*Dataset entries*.
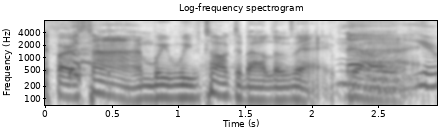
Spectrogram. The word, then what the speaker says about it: Laufey: It's Icelandic. Okay. Law sounds like lay, and Fey sounds like vey. So Laufey. Laufey.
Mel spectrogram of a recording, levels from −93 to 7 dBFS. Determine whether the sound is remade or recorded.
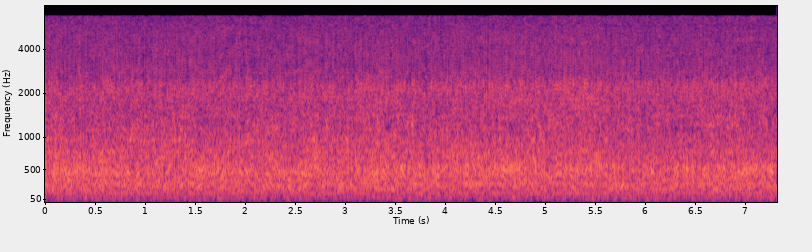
remade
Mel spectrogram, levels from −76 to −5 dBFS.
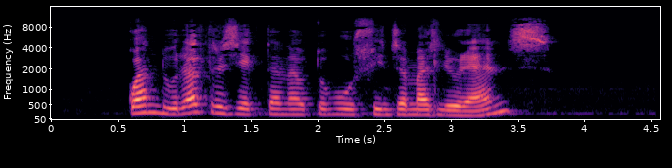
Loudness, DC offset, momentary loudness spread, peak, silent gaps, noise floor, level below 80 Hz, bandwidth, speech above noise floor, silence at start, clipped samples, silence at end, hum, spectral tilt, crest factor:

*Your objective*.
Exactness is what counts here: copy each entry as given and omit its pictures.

*Answer space*.
Spectrogram. The word, then what the speaker says about it: Laufey: It's Icelandic. Okay. Law sounds like lay, and Fey sounds like vey. So Laufey. Laufey.
Mel spectrogram of a recording, levels from −93 to 7 dBFS. Determine whether the sound is remade or recorded.
remade
Mel spectrogram, levels from −76 to −5 dBFS.
Loudness, DC offset, momentary loudness spread, peak, silent gaps, noise floor, level below 80 Hz, bandwidth, speech above noise floor, silence at start, clipped samples, silence at end, hum, spectral tilt, crest factor:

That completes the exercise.